When it comes to estate planning, one of the key decisions that people have to make is whether to create a will or a revocable living trust-based estate plan. While a will-based plan requires you to leave all your assets in your name, a living trust-based estate plan involves creating a living trust instrument that dictates who inherits from you and transfers your assets from your name to your trust. This process can help you avoid the expenses and delays of probate, which can be a complex legal process that involves judges ordering third parties to transfer assets to your heirs.
However, even if you create a living trust with the intent of avoiding probate, it's not always guaranteed that the probate court won't end up getting involved. This can be a source of frustration for many people who go through the estate settlement process, especially if they thought that a living trust would be enough to avoid probate court altogether.
Before you get too worried about this, you should also understand your local court's probate process. While some states have very complex probate court proceedings that can drag on for years, many other states allow for a simplified, informal process to probate someone's estate that is not as complicated as you may fear.
Why You Still May Have to Go To Probate Court
What are some of the top reasons why the estate of someone who created a living trust might still have to go through probate?
- Failing to retitle an asset into your trust when you create it;
- Opening an account or acquiring a piece of property after creating your trust, but not doing so in the name of your trust, could also complicate matters; and
- Having a check payable to your estate after you pass away could also require a probate to take place, even if you created a living trust.
If someone with a living trust passes away and a probate is still required, it's often easier to complete than if they had no trust. First, only non-trust assets need to go through probate, so trust assets can be dispersed immediately upon the death of the trust creator. Second, the probate is simpler because typically only one person is involved in the probate, as the "pour-over will" created when the trust was made likely names the same person as the executor of the will and the successor Trustee of the living trust.

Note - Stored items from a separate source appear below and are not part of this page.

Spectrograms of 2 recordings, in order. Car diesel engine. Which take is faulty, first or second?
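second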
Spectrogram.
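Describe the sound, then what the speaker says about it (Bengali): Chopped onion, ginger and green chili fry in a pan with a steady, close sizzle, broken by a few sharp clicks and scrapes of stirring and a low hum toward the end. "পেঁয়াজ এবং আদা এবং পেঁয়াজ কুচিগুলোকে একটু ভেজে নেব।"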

While the existence of a living trust can simplify portions of the estate settlement process, disappointment among survivors can occur if they feel that the existence of the living trust alone was sufficient to avoid probate. This is why it's important to be fully informed about the potential outcomes of creating a living trust-based estate plan before making a decision.
Do I Still Need a Will?
If you decide to create a trust-based estate plan, you'll still need a will. One of the benefits is that the will can be used to catch any assets that are not in the trust and transfer them to the trust when you die. It can also allow you to name guardians for your children if they are under 18 - the trust only allows you to decide when the kids receive their inheritance.
Your trust will also be signed in a similar manner to your will. Technically, you need to make sure you sign the trust before the will so that the will has a place to "pour over" your assets. You'll often also need to sign Affidavits or Certifications to prove that your trust exists.
We've so far been looking at standalone trusts and whether or not they require probate for your estate. There is another category of trust, a testamentary trust, that you should also understand.
What is a Testamentary Trust?
A testamentary trust is a trust that is created in your will. Rather than be a separate document, it has terms that are spelled out in the pages of your will. Unlike a trust that you set up when you draft it, a testamentary trust only comes into existence when you die. This also allows you to modify the trust whenever you'd like while you are living. The trust becomes "Irrevocable" (unchangeable) after you die.
One of the most common types of testamentary trusts is one that is created for underage children. Many people don't want their 3-year-old to be inheriting the proceeds of their $5 million life insurance policy and instead set up a trust to manage the money for the child and to work with the child's guardian for when it is appropriate to distribute money for the care and support of the child.
Just like a standalone trust, your testamentary trust can be as simple or complex as your situation requires. For example, if your child has special needs and is receiving government benefits, you may want to use a testamentary trust to set up a special needs trust (although there may also be good reasons to set up a standalone trust instead).
Do You Need an Estate Plan?
If you don't already have an estate plan, or if you have one that needs to be updated, let's schedule a Legal Strategy Session online or by calling my Edina, Minnesota office at (612) 294-6982 or my New York City office at (646) 847-3560. My office will be happy to find a convenient time for us to have a phone call to review the best options and next steps for you to work with an estate planning attorney to get your estate plan prepared.